The Joint Finance Committee unanimously backed a plan to use additional revenue from online sales to reduce income taxes by another $136.1 million in tax year 2020 on top of what the committee added to the budget and existing law.
Between the bill and the budget, the combined impact would be a reduction of $136 in 2020, according to the Legislative Fiscal Bureau.
Revenue Secretary Peter Barca said the agency has had “constructive” conversations with Republicans about the bill.
The state was already in line to reduce income taxes in 2019 due to additional sales tax collections from online sales following a U.S. Supreme Court decision. Under existing law, the reduction — projected to be $61 million — would be proportional across all four of the state’s tax brackets.
Due to a drafting error, the tax break would’ve only applied to tax year 2019.
The bill would target the reductions in the bottom two brackets while also capturing more online transactions to increase the amount of sales tax the state would take in. It also would make the tax breaks permanent.
Under the legislation:
*the lowest rate of 4 percent would drop to 3.89 percent in tax year 2019. It would then go to 3.76 percent in tax year 2020.
*the second lowest rate would drop to 5.21 percent from the current 5.84 percent under the budget the committee approved earlier Thursday. The bill would take that reduction to 5.08 percent in tax year 2019 and then 4.93 percent in tax year 2020.
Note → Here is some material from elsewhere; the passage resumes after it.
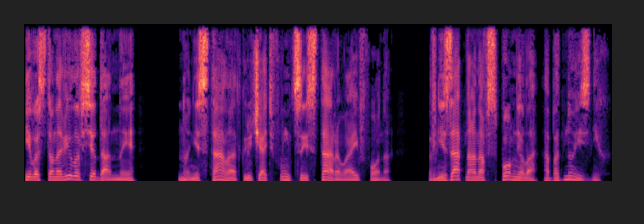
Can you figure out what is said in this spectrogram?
и восстановила все данные, но не стала отключать функции старого айфона. Внезапно она вспомнила об одной из них.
The state’s top two brackets of 6.27 percent and 7.65 percent would remain the same.